## Instructions to follow
Each record needs to be retyped exactly, though its pictures should not appear.

## Available data
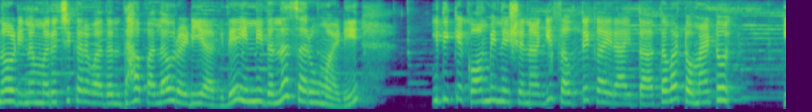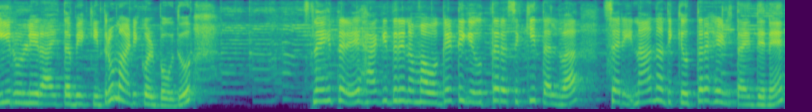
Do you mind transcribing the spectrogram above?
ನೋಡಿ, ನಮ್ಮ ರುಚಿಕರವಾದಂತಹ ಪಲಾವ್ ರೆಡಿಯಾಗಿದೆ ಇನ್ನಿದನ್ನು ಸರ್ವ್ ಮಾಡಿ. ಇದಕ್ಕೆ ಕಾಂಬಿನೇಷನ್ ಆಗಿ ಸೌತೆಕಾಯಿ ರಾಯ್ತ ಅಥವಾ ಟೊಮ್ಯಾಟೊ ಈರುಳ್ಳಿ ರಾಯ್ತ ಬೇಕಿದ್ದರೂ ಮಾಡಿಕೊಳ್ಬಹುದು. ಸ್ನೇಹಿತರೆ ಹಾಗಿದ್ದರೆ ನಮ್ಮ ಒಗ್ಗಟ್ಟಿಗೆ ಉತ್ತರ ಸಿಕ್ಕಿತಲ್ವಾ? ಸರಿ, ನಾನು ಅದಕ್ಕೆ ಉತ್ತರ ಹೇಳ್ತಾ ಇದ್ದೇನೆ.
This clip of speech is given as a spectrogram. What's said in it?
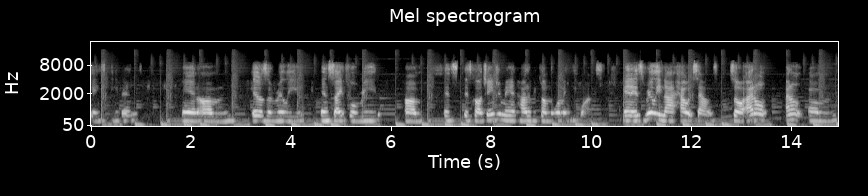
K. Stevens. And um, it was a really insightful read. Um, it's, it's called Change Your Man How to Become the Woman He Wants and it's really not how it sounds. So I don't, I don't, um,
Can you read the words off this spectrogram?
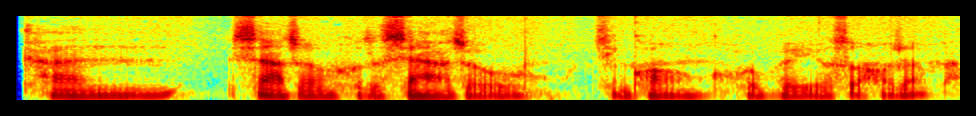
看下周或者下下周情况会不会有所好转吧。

## Exercise answer
Do you mind transcribing the spectrogram above?
ನೋಡಿ, ನಮ್ಮ ರುಚಿಕರವಾದಂತಹ ಪಲಾವ್ ರೆಡಿಯಾಗಿದೆ ಇನ್ನಿದನ್ನು ಸರ್ವ್ ಮಾಡಿ. ಇದಕ್ಕೆ ಕಾಂಬಿನೇಷನ್ ಆಗಿ ಸೌತೆಕಾಯಿ ರಾಯ್ತ ಅಥವಾ ಟೊಮ್ಯಾಟೊ ಈರುಳ್ಳಿ ರಾಯ್ತ ಬೇಕಿದ್ದರೂ ಮಾಡಿಕೊಳ್ಬಹುದು. ಸ್ನೇಹಿತರೆ ಹಾಗಿದ್ದರೆ ನಮ್ಮ ಒಗ್ಗಟ್ಟಿಗೆ ಉತ್ತರ ಸಿಕ್ಕಿತಲ್ವಾ? ಸರಿ, ನಾನು ಅದಕ್ಕೆ ಉತ್ತರ ಹೇಳ್ತಾ ಇದ್ದೇನೆ.
This clip of speech is given as a spectrogram. What's said in it?
K. Stevens. And um, it was a really insightful read. Um, it's, it's called Change Your Man How to Become the Woman He Wants and it's really not how it sounds. So I don't, I don't, um,
Can you read the words off this spectrogram?
看下周或者下下周情况会不会有所好转吧。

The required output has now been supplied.